(Records provided Opens)

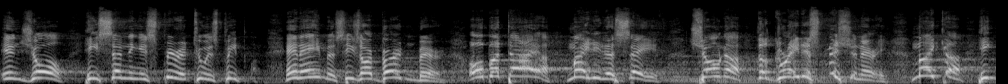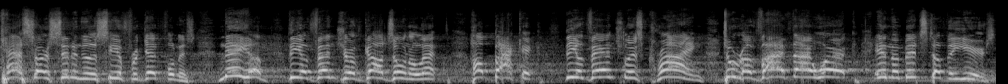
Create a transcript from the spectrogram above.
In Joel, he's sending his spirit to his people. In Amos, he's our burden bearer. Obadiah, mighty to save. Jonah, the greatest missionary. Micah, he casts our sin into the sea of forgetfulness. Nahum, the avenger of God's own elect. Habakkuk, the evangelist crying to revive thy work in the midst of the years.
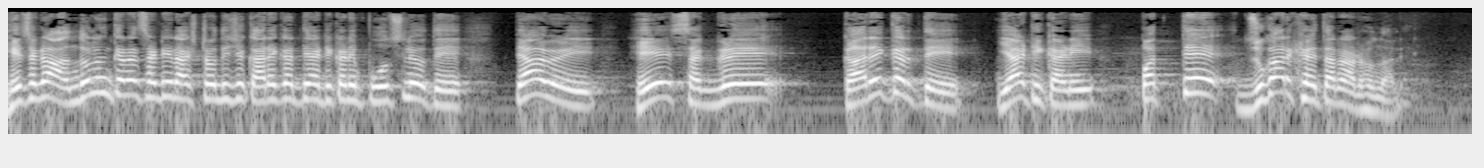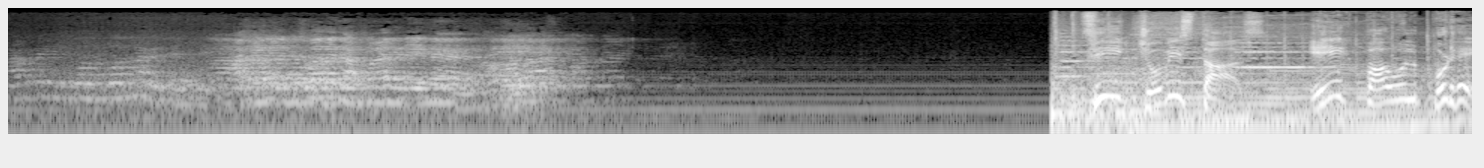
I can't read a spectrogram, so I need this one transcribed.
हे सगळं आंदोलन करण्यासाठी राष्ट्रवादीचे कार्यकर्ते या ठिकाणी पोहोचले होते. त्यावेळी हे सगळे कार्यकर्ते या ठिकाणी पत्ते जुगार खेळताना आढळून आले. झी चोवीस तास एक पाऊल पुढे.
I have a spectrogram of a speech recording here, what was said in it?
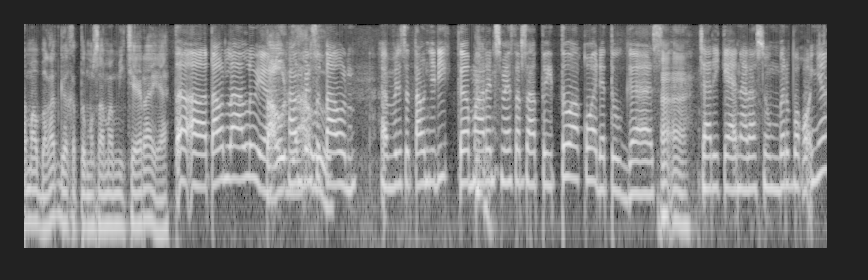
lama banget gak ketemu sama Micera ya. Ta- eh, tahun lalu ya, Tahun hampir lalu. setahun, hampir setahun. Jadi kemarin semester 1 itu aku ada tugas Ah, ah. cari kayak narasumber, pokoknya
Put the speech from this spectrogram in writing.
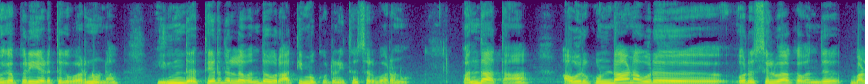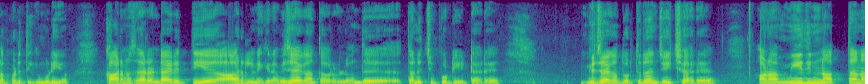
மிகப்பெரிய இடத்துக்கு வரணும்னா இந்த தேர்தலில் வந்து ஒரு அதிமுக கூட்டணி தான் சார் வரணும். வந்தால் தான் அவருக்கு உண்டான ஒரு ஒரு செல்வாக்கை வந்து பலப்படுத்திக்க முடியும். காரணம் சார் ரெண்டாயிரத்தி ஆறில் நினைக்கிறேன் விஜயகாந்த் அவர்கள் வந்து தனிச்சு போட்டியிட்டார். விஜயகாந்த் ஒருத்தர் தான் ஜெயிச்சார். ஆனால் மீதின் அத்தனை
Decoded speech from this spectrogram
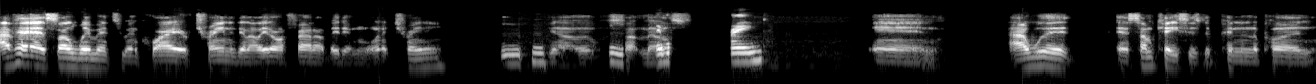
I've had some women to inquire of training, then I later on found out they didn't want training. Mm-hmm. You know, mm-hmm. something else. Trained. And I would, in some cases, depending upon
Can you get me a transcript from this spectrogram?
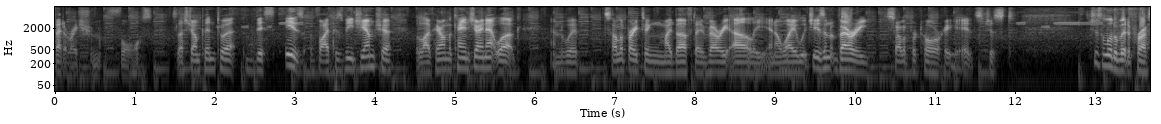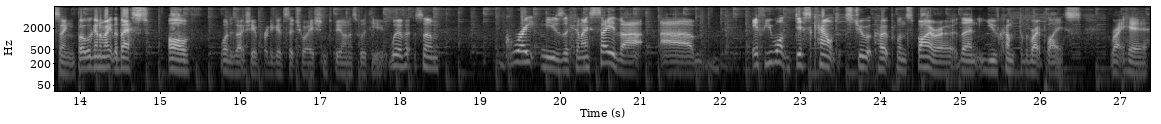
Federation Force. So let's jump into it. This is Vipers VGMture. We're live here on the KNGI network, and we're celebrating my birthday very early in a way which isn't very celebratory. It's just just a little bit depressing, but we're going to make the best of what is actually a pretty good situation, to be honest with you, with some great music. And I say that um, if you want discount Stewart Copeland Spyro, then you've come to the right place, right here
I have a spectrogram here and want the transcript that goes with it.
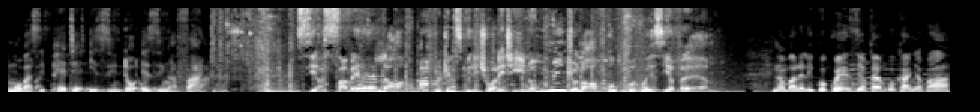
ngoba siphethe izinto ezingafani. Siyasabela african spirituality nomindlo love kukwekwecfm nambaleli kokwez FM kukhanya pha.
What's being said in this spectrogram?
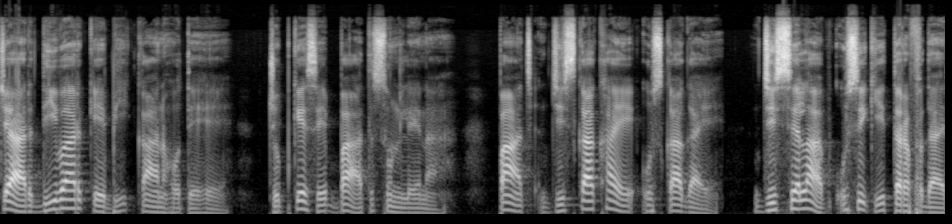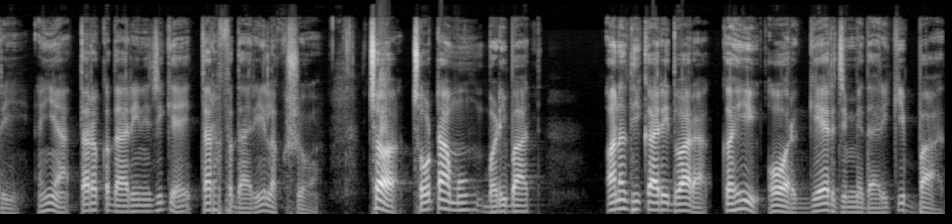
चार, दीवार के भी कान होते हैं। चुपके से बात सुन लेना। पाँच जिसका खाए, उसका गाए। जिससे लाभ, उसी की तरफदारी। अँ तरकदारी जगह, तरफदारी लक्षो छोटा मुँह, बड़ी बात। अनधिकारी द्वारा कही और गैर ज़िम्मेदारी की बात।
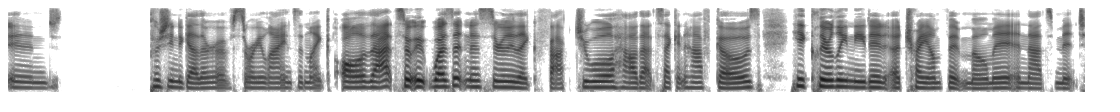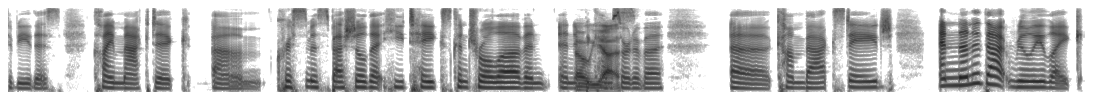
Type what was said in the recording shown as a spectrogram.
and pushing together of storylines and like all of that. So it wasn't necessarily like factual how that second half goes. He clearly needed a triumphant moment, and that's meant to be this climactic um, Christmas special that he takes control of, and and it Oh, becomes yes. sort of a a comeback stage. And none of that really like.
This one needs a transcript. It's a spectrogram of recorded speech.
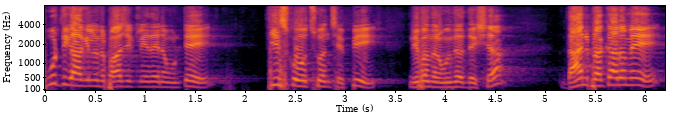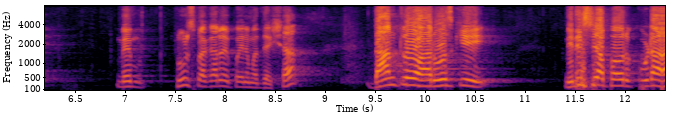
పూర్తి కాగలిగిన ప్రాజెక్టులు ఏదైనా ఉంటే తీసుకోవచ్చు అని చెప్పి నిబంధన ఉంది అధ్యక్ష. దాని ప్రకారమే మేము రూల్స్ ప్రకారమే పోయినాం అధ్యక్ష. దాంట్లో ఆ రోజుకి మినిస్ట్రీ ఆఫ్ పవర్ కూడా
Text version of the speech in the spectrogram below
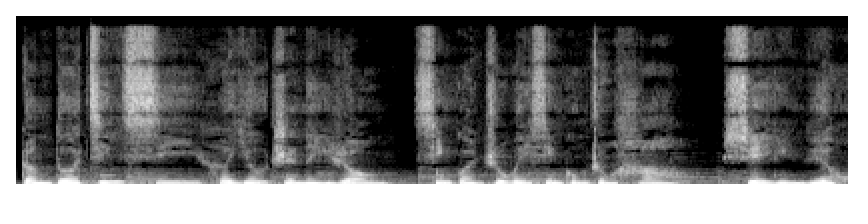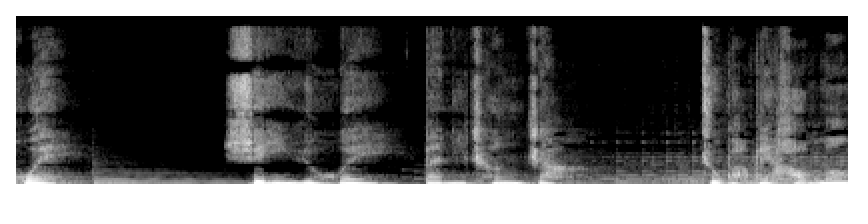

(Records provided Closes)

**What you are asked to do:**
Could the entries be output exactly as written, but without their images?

**Completed task:**
Create a transcript from the spectrogram above.
In Joel, he's sending his spirit to his people. In Amos, he's our burden bearer. Obadiah, mighty to save. Jonah, the greatest missionary. Micah, he casts our sin into the sea of forgetfulness. Nahum, the avenger of God's own elect. Habakkuk, the evangelist crying to revive thy work in the midst of the years.
I can't read a spectrogram, so I need this one transcribed.
हे सगळं आंदोलन करण्यासाठी राष्ट्रवादीचे कार्यकर्ते या ठिकाणी पोहोचले होते. त्यावेळी हे सगळे कार्यकर्ते या ठिकाणी पत्ते जुगार खेळताना आढळून आले. झी चोवीस तास एक पाऊल पुढे.
I have a spectrogram of a speech recording here, what was said in it?
lama banget gak ketemu sama Micera ya. Ta- eh, tahun lalu ya, Tahun hampir lalu. setahun, hampir setahun. Jadi kemarin semester 1 itu aku ada tugas Ah, ah. cari kayak narasumber, pokoknya
Put the speech from this spectrogram in writing.
மிகப்பெரிய இடத்துக்கு வரணும்னா இந்த தேர்தலில் வந்து ஒரு அதிமுக கூட்டணி தான் சார் வரணும். வந்தால் தான் அவருக்கு உண்டான ஒரு ஒரு செல்வாக்கை வந்து பலப்படுத்திக்க முடியும். காரணம் சார் ரெண்டாயிரத்தி ஆறில் நினைக்கிறேன் விஜயகாந்த் அவர்கள் வந்து தனிச்சு போட்டியிட்டார். விஜயகாந்த் ஒருத்தர் தான் ஜெயிச்சார். ஆனால் மீதின் அத்தனை
Decoded speech from this spectrogram
I've had some women to inquire of training, then I later on found out they didn't want training. Mm-hmm. You know, mm-hmm. something else. Trained. And I would, in some cases, depending upon
Can you get me a transcript from this spectrogram?
Federation Force. So let's jump into it. This is Vipers VGMture. We're live here on the KNGI network, and we're celebrating my birthday very early in a way which isn't very celebratory. It's just just a little bit depressing, but we're going to make the best of what is actually a pretty good situation, to be honest with you, with some great music. And I say that um, if you want discount Stewart Copeland Spyro, then you've come to the right place, right here
I have a spectrogram here and want the transcript that goes with it.
ngoba siphethe izinto ezingafani. Siyasabela african spirituality nomindlo love kukwekwecfm nambaleli kokwez FM kukhanya pha.
What's being said in this spectrogram?
चार, दीवार के भी कान होते हैं। चुपके से बात सुन लेना। पाँच जिसका खाए, उसका गाए। जिससे लाभ, उसी की तरफदारी। अँ तरकदारी जगह, तरफदारी लक्षो छोटा मुँह, बड़ी बात। अनधिकारी द्वारा कही और गैर ज़िम्मेदारी की बात।
Type what was said in the recording shown as a spectrogram.
and pushing together of storylines and like all of that. So it wasn't necessarily like factual how that second half goes. He clearly needed a triumphant moment, and that's meant to be this climactic um, Christmas special that he takes control of, and and it Oh, becomes yes. sort of a a comeback stage. And none of that really like.
This one needs a transcript. It's a spectrogram of recorded speech.
పూర్తి కాగలిగిన ప్రాజెక్టులు ఏదైనా ఉంటే తీసుకోవచ్చు అని చెప్పి నిబంధన ఉంది అధ్యక్ష. దాని ప్రకారమే మేము రూల్స్ ప్రకారమే పోయినాం అధ్యక్ష. దాంట్లో ఆ రోజుకి మినిస్ట్రీ ఆఫ్ పవర్ కూడా
Text version of the speech in the spectrogram below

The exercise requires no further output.